Timber for 500 Aussie homes abandoned
Five hundred homes worth of timber, destined for Melbourne, was recently abandoned in a Shanghai dock after a shipping company accepted a lucrative offer to divert course to Los Angeles, according to a recent report by The Age.
The Master Builders Association of Victoria (MBAV) warned the incident could worsen Australia’s timber shortage and lead to unfinished homes nationally.
After arriving in Shanghai in late July, the shipping company was then offered 60 per cent more to use its shipping containers, according to the MBAV, prompting the ship to dump the timber at a Chinese port and leave for the US with new goods on board, according to the report.
It is still unclear how the company was able to take this action, given it had a contract to deliver the goods to Australia.
Ongoing demand and prices for building products, such as timber and steel, have risen steeply which has been exacerbated by a worldwide shortage of shipping containers, according to Federal Trade Minister Dan Tehan. Minister Tehan said that the government was investigating the economic impact of the shipping disruption, while industry leaders said a “perfect storm” of booming demand and tight supply had caused shipping costs to spike threefold.
Recent ABS figures show Australian timber prices rose by 11.8 per cent in the past year and 6.5 per cent in the June quarter. One-fifth of the timber used by Australia’s building industry is imported and some merchants are paying 60 per cent more for imported timber than local product, according to the report.

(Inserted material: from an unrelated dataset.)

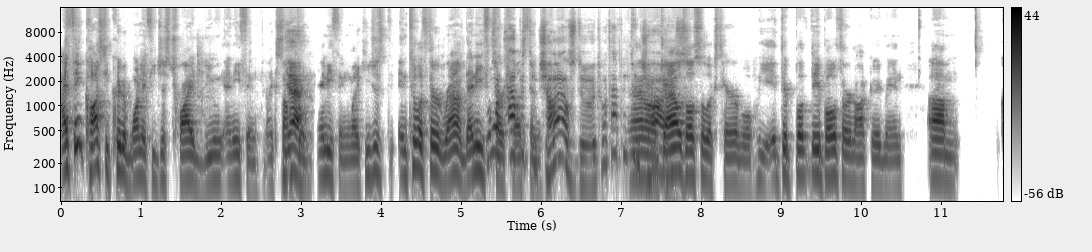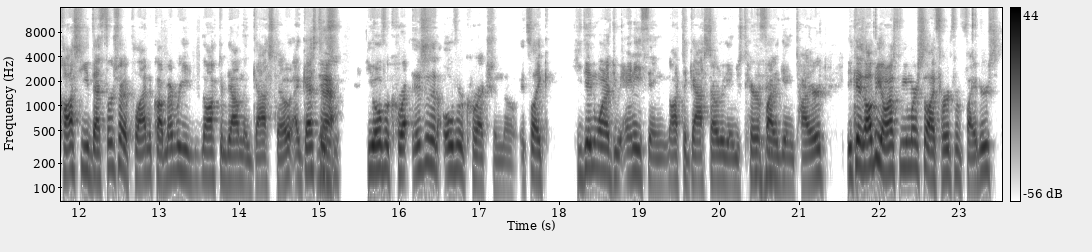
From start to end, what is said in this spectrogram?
I think Cosce could have won if he just tried doing anything, like something, yeah. anything. Like he just until the third round, then he well, starts. What happened busting. to Giles, dude? What happened to Giles? Know, Giles also looks terrible. He, they both they both are not good, man. Um, Cosce that first fight of Palatnikov. Remember he knocked him down and gassed out. I guess yeah. he overcorrect. This is an overcorrection though. It's like he didn't want to do anything not to gas out again. He was terrified mm-hmm. of getting tired. Because I'll be honest with you, Marcel, I've heard from fighters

The dumped timber could inflame the domestic shortages and drive-up costs for Victorian builders who are going broke in record numbers, according to MBAV Chief Executive Rebecca Casson.
“This has the potential to push things over the edge … Basically we will have unfinished homes. We are aware of some Australian merchants that import from major European companies that have experienced difficulty getting product to Australia. There is currently a load of 50 containers, the equivalent of 500 homes, stranded overseas that were abandoned,” she said.
Mr Tehan also pointed out in the report that the pandemic had disrupted the shipping sector and asked organisations that had experienced difficulty importing goods to contact the government.
He said shipping activity rebounded more quickly in countries such as China which got out of lockdowns earlier in 2020, causing a disproportionate number of containers to end up in those places. Insufficient quantity of containers in Europe and North America was the knock-on effect, as nations on those continents emerged from lockdown and rebooted economic activity late last year and early this year, he said in the report.
“The current misallocation of containers is something the government has been strongly looking at. It’s not an easily resolvable issue. There are up to six-month delays getting into the largest ports like Los Angeles, plus we’re seeing increasing demand and cost of containers to deal with the misallocation,” Mr Tehan said.
Australian Timber Importers Federation General Manager, John Halkett, said it was unsurprising an international shipping company would divert course from Australia to the US. He said shipping costs and port delays had risen dramatically, and it was more financially attractive for companies to deliver to the northern hemisphere.
“There is a perfect storm of demand for building products both in Australia and Europe and the US, and serious issues with supply caused by disruption to shipping and logistics,” he said in the report.
Bushfires, a temporary pause for South Australian mills due to its recent lockdown, delays due to the Suez Canal blockage, and a worldwide vessel shortage are also contributing to the issue.
Ms Casson fears building and construction insolvencies will rise further if supply issues continue and said some businesses were being quoted 18 per cent timber price increases for September orders.
According to the report, Victoria accounted for 40 per cent of all building and construction industry insolvencies in Australia and its share of all Victorian insolvencies is at a record high. In the first four months of 2021, there were 145 industry insolvencies in Victoria – up 34.3 per cent on the same time last year.